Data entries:
---+---

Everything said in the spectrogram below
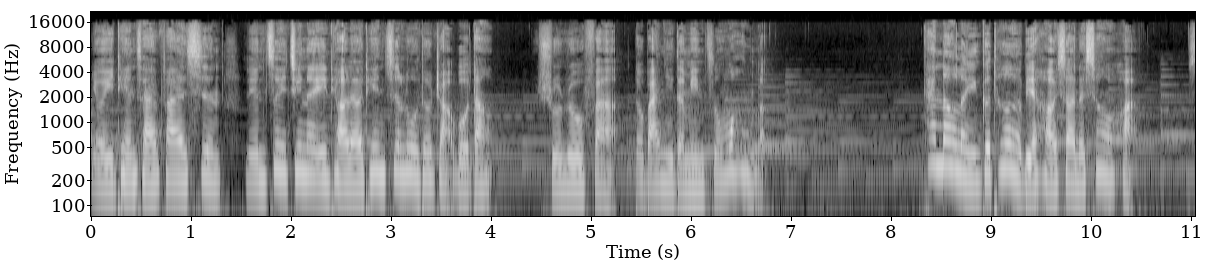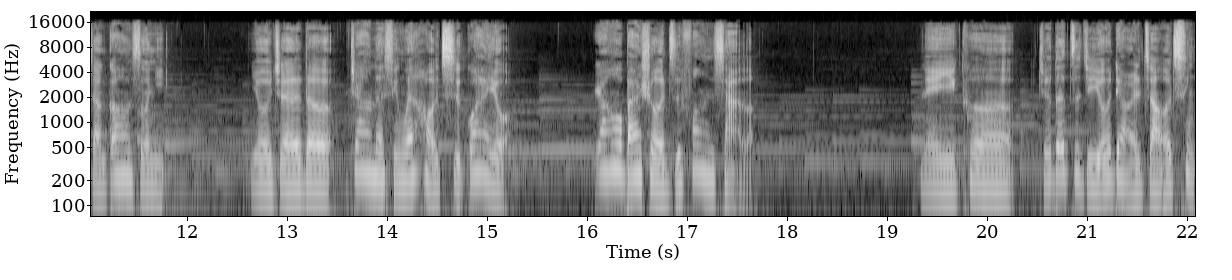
有一天才发现，连最近的一条聊天记录都找不到，输入法都把你的名字忘了。看到了一个特别好笑的笑话，想告诉你，又觉得这样的行为好奇怪哟，然后把手机放下了。那一刻，觉得自己有点矫情，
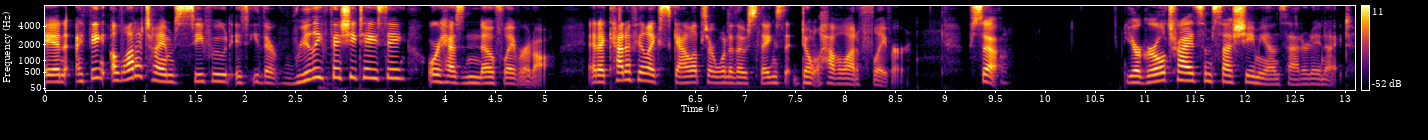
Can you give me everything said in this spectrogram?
And I think a lot of times seafood is either really fishy tasting or it has no flavor at all. And I kind of feel like scallops are one of those things that don't have a lot of flavor. So, your girl tried some sashimi on Saturday night.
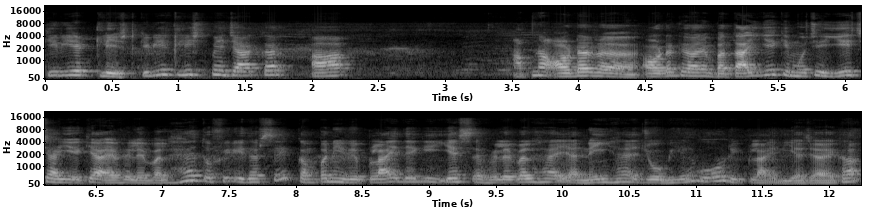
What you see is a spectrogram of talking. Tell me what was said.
क्रिएट लिस्ट क्रिएट लिस्ट में जाकर आप अपना ऑर्डर ऑर्डर के बारे में बताइए कि मुझे ये चाहिए, क्या अवेलेबल है? तो फिर इधर से कंपनी रिप्लाई देगी येस अवेलेबल है या नहीं है, जो भी है वो रिप्लाई दिया जाएगा।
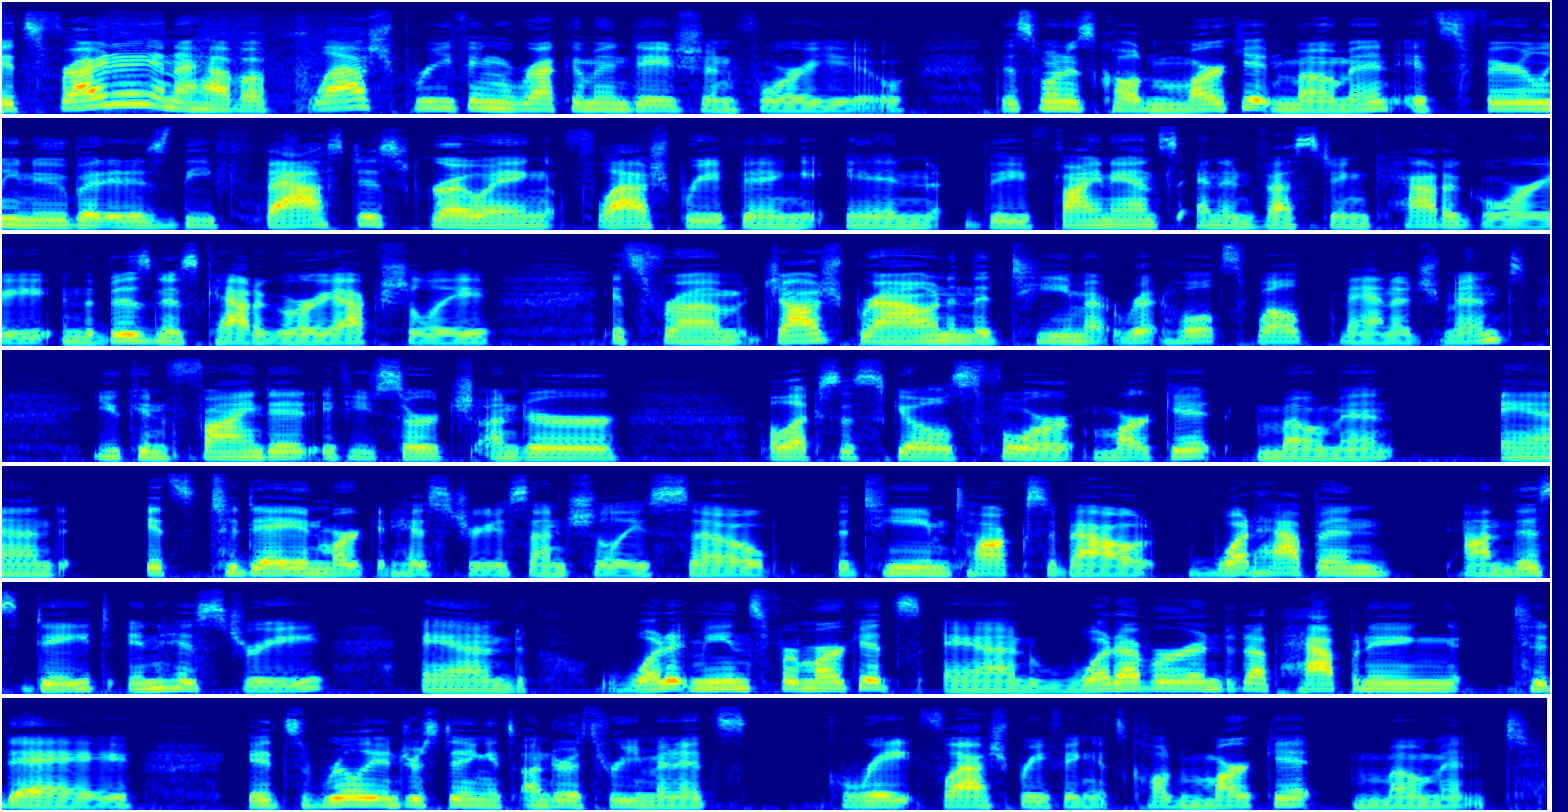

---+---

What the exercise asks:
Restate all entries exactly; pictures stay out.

Solution for this problem:
Everything said in the spectrogram below
有一天才发现，连最近的一条聊天记录都找不到，输入法都把你的名字忘了。看到了一个特别好笑的笑话，想告诉你，又觉得这样的行为好奇怪哟，然后把手机放下了。那一刻，觉得自己有点矫情，
Can you give me everything said in this spectrogram?
And I think a lot of times seafood is either really fishy tasting or it has no flavor at all. And I kind of feel like scallops are one of those things that don't have a lot of flavor. So, your girl tried some sashimi on Saturday night.
What you see is a spectrogram of talking. Tell me what was said.
क्रिएट लिस्ट क्रिएट लिस्ट में जाकर आप अपना ऑर्डर ऑर्डर के बारे में बताइए कि मुझे ये चाहिए, क्या अवेलेबल है? तो फिर इधर से कंपनी रिप्लाई देगी येस अवेलेबल है या नहीं है, जो भी है वो रिप्लाई दिया जाएगा।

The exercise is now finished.